President Donald Trump said in an interview to air Wednesday that "we're not going into Syria" after the United States launched a cruise missile strike against a government airbase in that nation over a chemical attack in the country's six-year civil war.

As various officials have described it, the United States will intervene only when chemical weapons are used -- or any time innocents are killed. It will push for the ouster of President Bashar al-Assad of Syria -- or pursue that only after defeating the Islamic State. America's national interest in Syria is to fight terrorism. Or to ease the humanitarian crisis there. Or to restore stability.The latest mixed messages were sent on Monday in both Washington and Europe.
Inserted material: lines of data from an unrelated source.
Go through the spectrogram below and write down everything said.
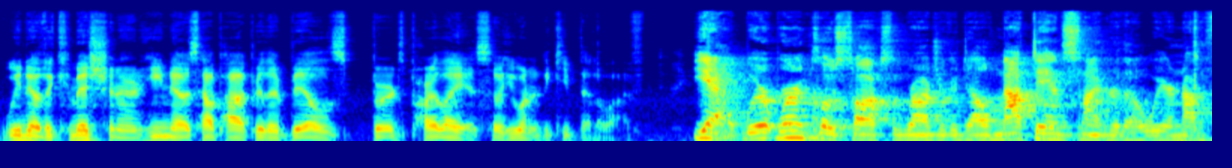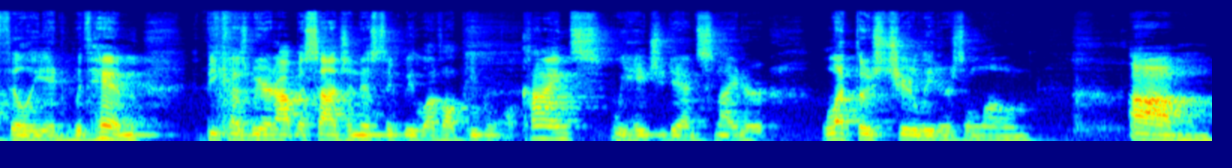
we know the commissioner, and he knows how popular Bill's Birds parlay is, so he wanted to keep that alive. Yeah, we're, we're in close talks with Roger Goodell. Not Dan Snyder, though. We are not affiliated with him because we are not misogynistic. We love all people of all kinds. We hate you, Dan Snyder. Let those cheerleaders alone. Um,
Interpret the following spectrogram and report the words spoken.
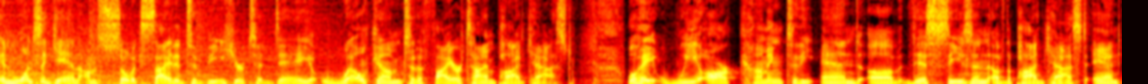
And once again, I'm so excited to be here today. Welcome to the Fire Time Podcast. Well, hey, we are coming to the end of this season of the podcast, and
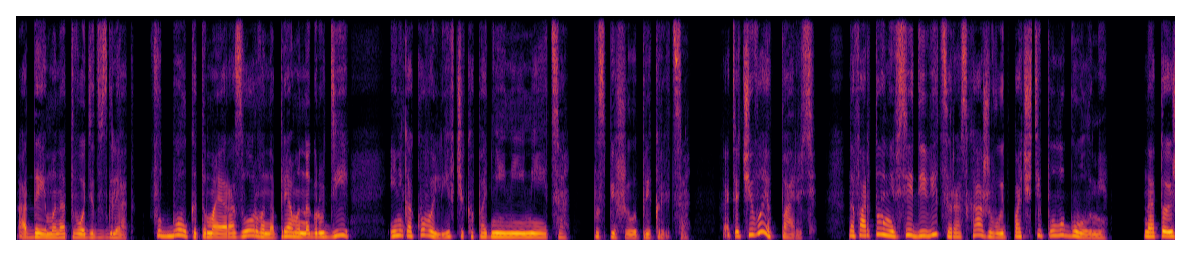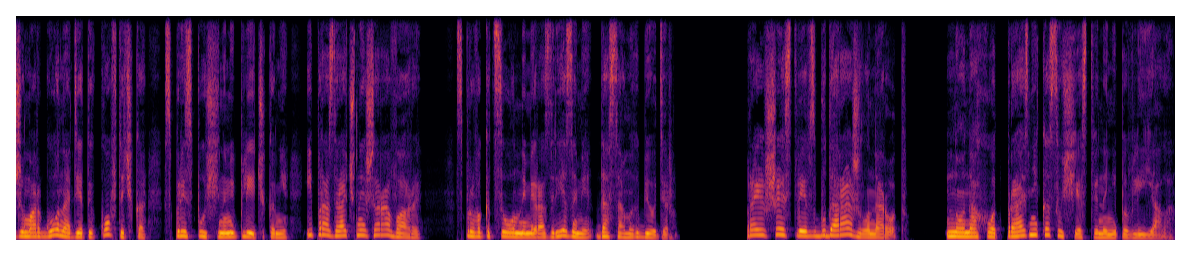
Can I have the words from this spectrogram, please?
А Дэймон отводит взгляд. Футболка-то моя разорвана прямо на груди, и никакого лифчика под ней не имеется. Поспешила прикрыться. Хотя чего я парюсь? На фортуне все девицы расхаживают почти полуголыми. На той же Марго надеты кофточка с приспущенными плечиками и прозрачные шаровары с провокационными разрезами до самых бедер. Происшествие взбудоражило народ, но на ход праздника существенно не повлияло.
Secretary of State Rex W. Tillerson -- during a stop in Italy on his way to Moscow for a potentially tense visit, given Russian anger at last week's missile strike -- outlined a dramatically interventionist approach. "We rededicate ourselves to holding to account any and all who commit crimes against the innocents anywhere in the world," he said.Hours later, Sean Spicer, the White House press secretary, said at his daily briefing that Mr. Trump would act against Syria not just if it resorted to chemical weapons, like the sarin nerve agent reportedly used last week, but also when it used conventional munitions. "If you gas a baby, if you put a barrel bomb into innocent people, I think you will see a response from this president," Mr. Spicer said.

Spicer abandoned that standard a couple of hours later, which was emblematic of just how incoherent the White House's policy has become.